The playful image that accompanies this post was included not only to stand out and catch the eye on social media, but is also meant to highlight what I take to be a fundamental aspect of the film’s success—that is, its ability to confront a significant challenge to certain Christian identities by presenting a modern day story of “proof” in the miraculous without really interrogating these claims at all–multi-colored horse or a cat riding a unicorn, it doesn’t matter. While the “miracle” ostensibly to serves to grant legitimacy to the underlying premise, the sleight of hand in the film that side-steps Colton’s actual claims ultimately succeeds (for some, at least) by presenting a palatable, pan-Christian narrative about the person of Jesus and the meaning of salvation, (heaven is peace, Jesus is love)–a notion that, evidently, many self-professed Christians can reconcile with their own identities.
Matt Sheedy is a PhD. candidate in religious studies at the University of Manitoba, Winnipeg, and associate editor of the Bulletin for the Study of Religion. His research interests include critical social theory, theories of secularism, ritual, myth and social movements. His dissertation offers a critical look at Juergen Habermas’s theory of religion in the public sphere.
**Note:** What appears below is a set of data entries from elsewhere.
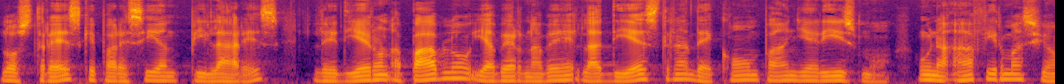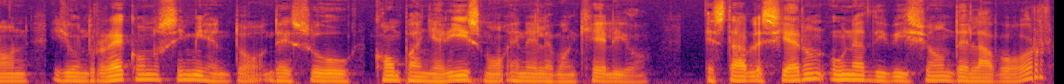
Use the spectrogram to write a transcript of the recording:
los tres que parecían pilares le dieron a Pablo y a Bernabé la diestra de compañerismo, una afirmación y un reconocimiento de su compañerismo en el Evangelio. Establecieron una división de labor,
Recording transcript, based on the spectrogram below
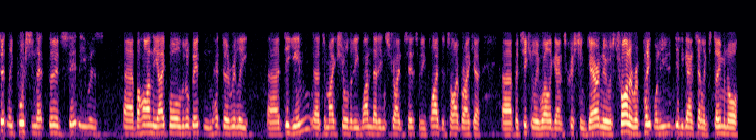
certainly pushed in that third set. He was behind the eight ball a little bit and had to really uh, dig in uh, to make sure that he won that in straight sets, but he played the tiebreaker uh, particularly well against Christian Garin, who was trying to repeat what he did against Alex de Minaur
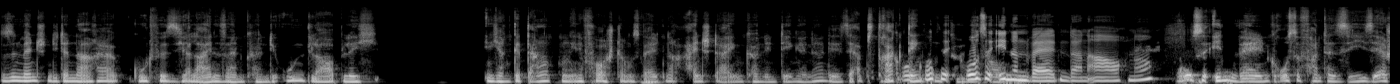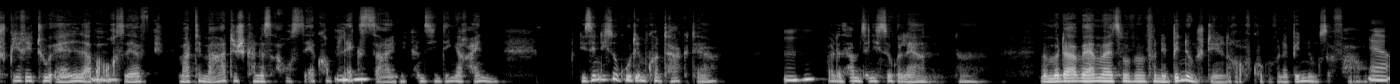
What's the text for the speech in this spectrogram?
Das sind Menschen, die dann nachher gut für sich alleine sein können, die unglaublich in ihren Gedanken, in die Vorstellungswelten einsteigen können, in Dinge, ne? die sehr abstrakt Gro denken große, können. Große auch. Innenwelten dann auch, ne? Große Innenwelten, große Fantasie, sehr spirituell, aber mhm. auch sehr mathematisch kann das auch sehr komplex mhm. sein. Die können sich in Dinge rein. Die sind nicht so gut im Kontakt, ja. Mhm. Weil das haben sie nicht so gelernt. Ne? Wenn wir da, wären wir jetzt, wenn wir von den Bindungsstilen drauf gucken, von der Bindungserfahrung. Ja.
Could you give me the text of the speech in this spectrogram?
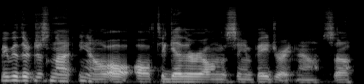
maybe they're just not, you know, all, all together on the same page right now. So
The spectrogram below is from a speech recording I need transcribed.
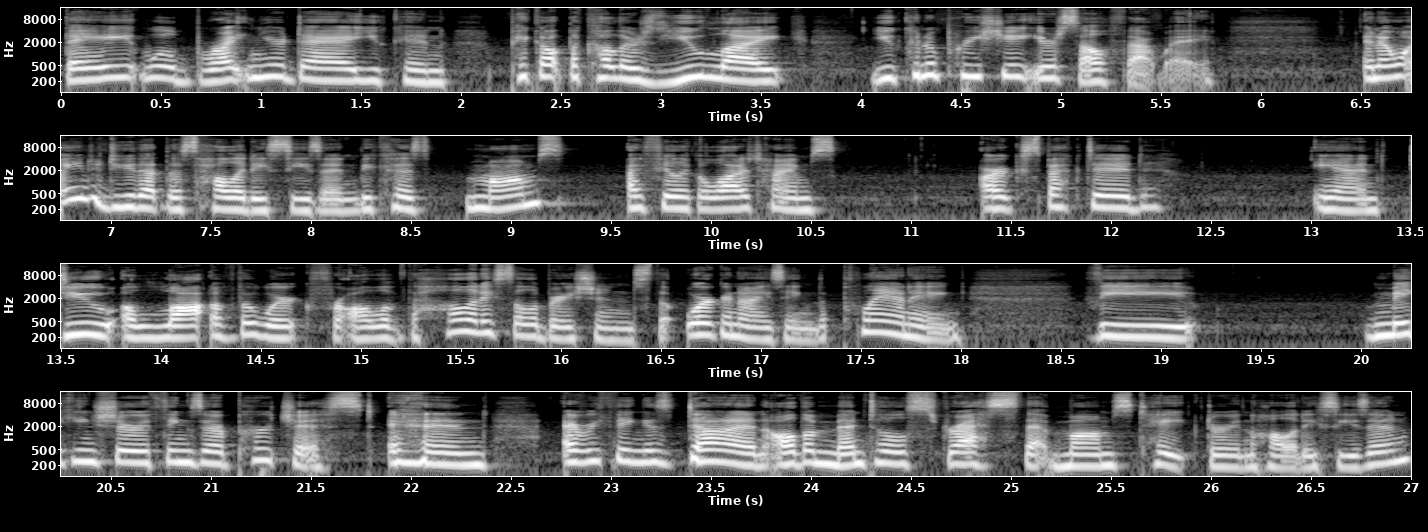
they will brighten your day. You can pick out the colors you like. You can appreciate yourself that way. And I want you to do that this holiday season because moms, I feel like a lot of times are expected and do a lot of the work for all of the holiday celebrations, the organizing, the planning, the making sure things are purchased and everything is done, all the mental stress that moms take during the holiday season.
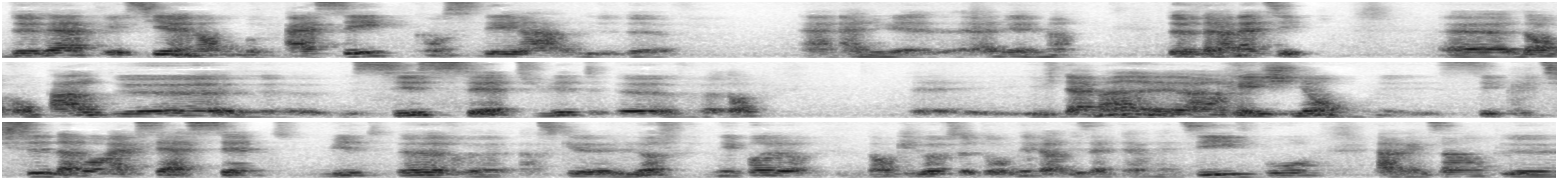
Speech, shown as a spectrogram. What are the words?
devaient apprécier un nombre assez considérable d'œuvres annuellement, d'œuvres dramatiques. Euh, donc, on parle de 6, 7, 8 œuvres. Donc, euh, évidemment, euh, en région, c'est plus difficile d'avoir accès à 7, 8 œuvres parce que l'offre n'est pas là. Donc, ils doivent se tourner vers des alternatives pour, par exemple, euh,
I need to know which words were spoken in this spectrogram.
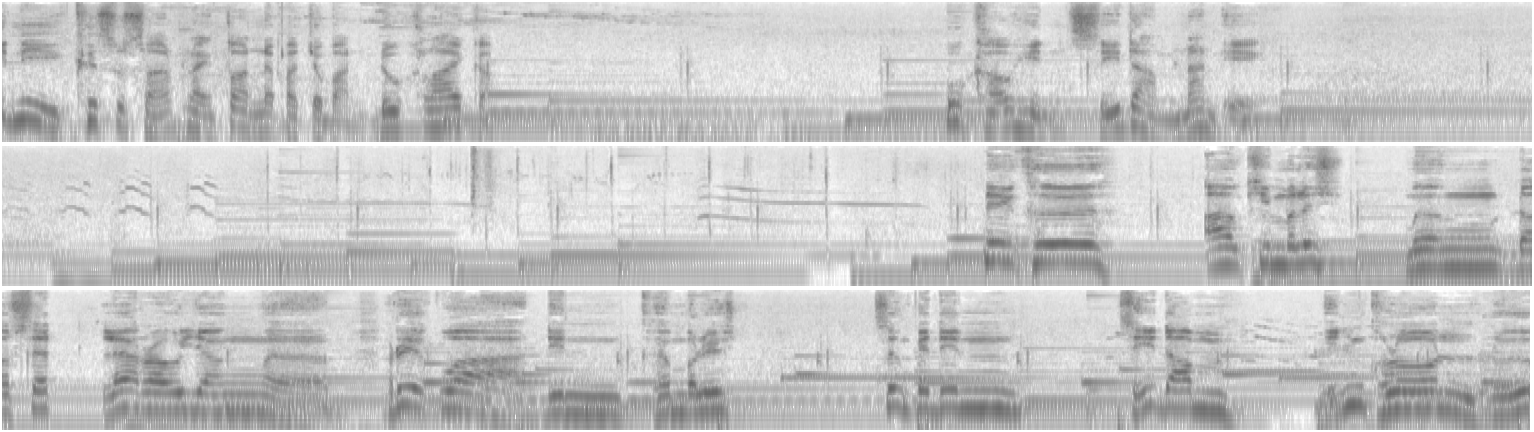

He is also conducting research on myths, rituals and symbols in the Occupy movement and discourses on ‘Nativeness’ and ‘Native Spirituality’ in the Aboriginal-led Idle No More movement.